Edna Kiplagat at Kipchoge Keino Stadium in Eldoret on March 20, 2023.

| Jared Nyataya | Nation Media Group

Ageless Edna Kiplagat targets another bite of the ‘Big Apple’

What you need to know:

  • It will be Kenyan star’s sixth appearance in New York, having made her winning debut in the 2010 edition

Just like wine, Edna Kiplagat seems to be getting better and better with age. At 43, the two-time world marathon champion is not yet done with her career and is among the elite field who will tackle Sunday’s New York City Marathon.

Kiplagat shifted her base from Kenya to Colorado, USA, and will line up alongside compatriots Sharon Lokedi, who is the defending champion, Olympic champion Peres Jepchirchir, Boston Marathon title holder Hellen Obiri, former world marathon record holder Brigid Kosgei and Viola Cheptoo Lagat, second at the “Big Apple” in 2021.

First global title

Kiplagat won her first global marathon title at the 2011 World Athletics Championships in Daegu, South Korea, and retained it two years later on the streets of Moscow.

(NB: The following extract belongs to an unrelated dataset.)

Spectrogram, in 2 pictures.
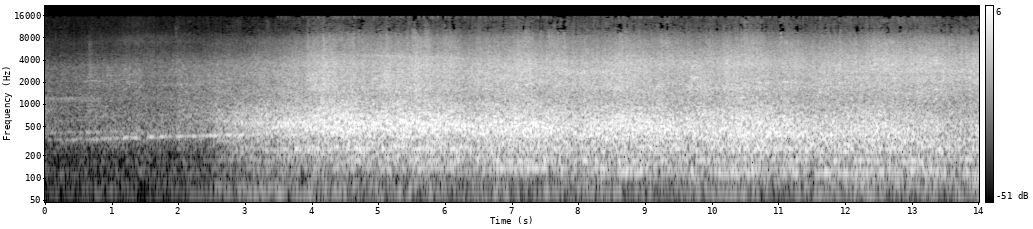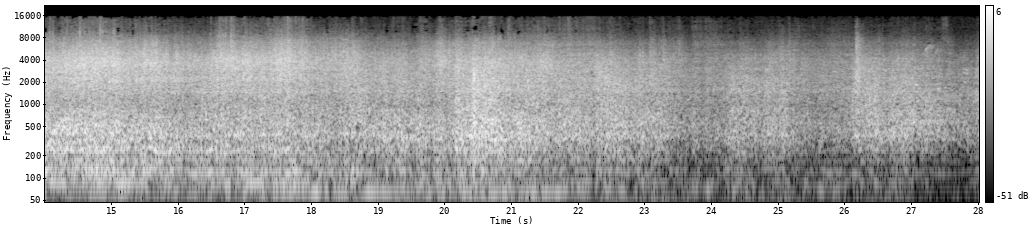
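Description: Train passing over the steel-girder railway bridge overhead. It builds over the first few seconds with a faint rising whine, is loudest for several seconds, then slowly fades away.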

She then bagged a silver medal at the 2017 World Athletics Championships in London, losing out to Bahrain’s Rose Chelimo in the final few metres. 

Sunday’s race across New York’s five boroughs will be a race many will be following keenly, but for Kiplagat, it’s just another day in the office. It will be her sixth appearance on the streets on New York, having made her debut in 2010 where she bagged victory, something that inspired her to continue training and competing.

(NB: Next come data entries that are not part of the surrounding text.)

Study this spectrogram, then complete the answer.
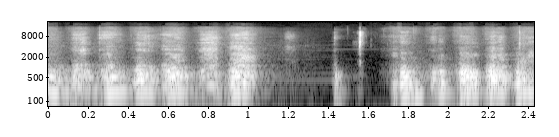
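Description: Steel chisel or file working a notch into wood by hand, giving repeated short rasping strokes in a steady rhythm, close and fairly loud, then a brief pause with a couple of small taps before the scraping strokes resume.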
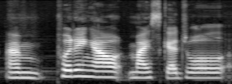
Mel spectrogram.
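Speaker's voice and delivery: ordinary delivery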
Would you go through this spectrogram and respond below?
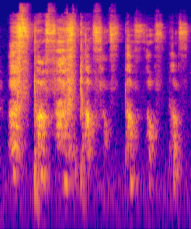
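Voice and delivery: breathy whispered panting, fading away; huffing and puffing. Acted. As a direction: pant like a dog climbing a hill. Dog panting up the hill.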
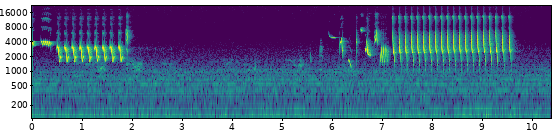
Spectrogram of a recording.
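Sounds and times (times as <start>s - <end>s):
common nightingale singing: 0.0s - 2.1s, 5.8s - 9.7s.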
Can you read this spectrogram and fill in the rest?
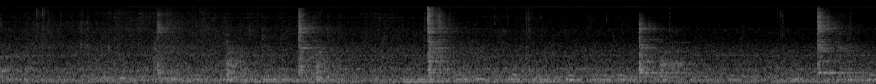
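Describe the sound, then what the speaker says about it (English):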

“This is my job and when I wake up every morning, I just want to do it and that is possible when you have discipline.  “It has been a good season of training and as I head to the race, I will be expecting to run a nice race because it is something I love doing,” says Kiplagat.

She believes her progress in the sport has always inspired the upcoming generation due to her longevity, having made her marathon debut with a win at the Los Angeles Marathon in 2010.

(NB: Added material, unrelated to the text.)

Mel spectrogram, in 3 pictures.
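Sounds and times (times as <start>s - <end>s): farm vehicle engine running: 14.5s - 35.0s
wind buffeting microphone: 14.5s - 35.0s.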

“I believe when the younger generation see me competing and doing well, they would do more research and get to know why I have always remained at the top all those years and for those who are sharp, they would definitely follow what I always do to succeed in my career which has become a hobby,” she advises.

Kiplagat terms the New York City Marathon course “tricky” as it is hilly towards the end going into Central Park and if one doesn’t do his or her calculations well, it might cost them in the end.

“My experience at the New York Marathon race has taught me to be patient. I would always prefer to start it with a slow pace because in the end, the course is hilly and tough. That’s the time when one is fatigued and the body can no longer react,” she said.

On the fast marathon times witnessed recently, including the new women’s record at the Berlin Marathon where Ethiopia’s Tigst Assefa ran two hours, 11 minutes and 53 seconds, Kiplagat says apart from development of shoe technology, the age factor has also contributed a lot.

“We are going to witness faster times because if you look at those who are breaking world records, they are young and the technology has also helped in lowering previous records.

“We need to celebrate them because that’s sportsmanship,” said Kiplagat.

The New York City Marathons course record marks its 20th year, having been set by Kenya’s Margaret Okayo at 2:22:31 in 2003.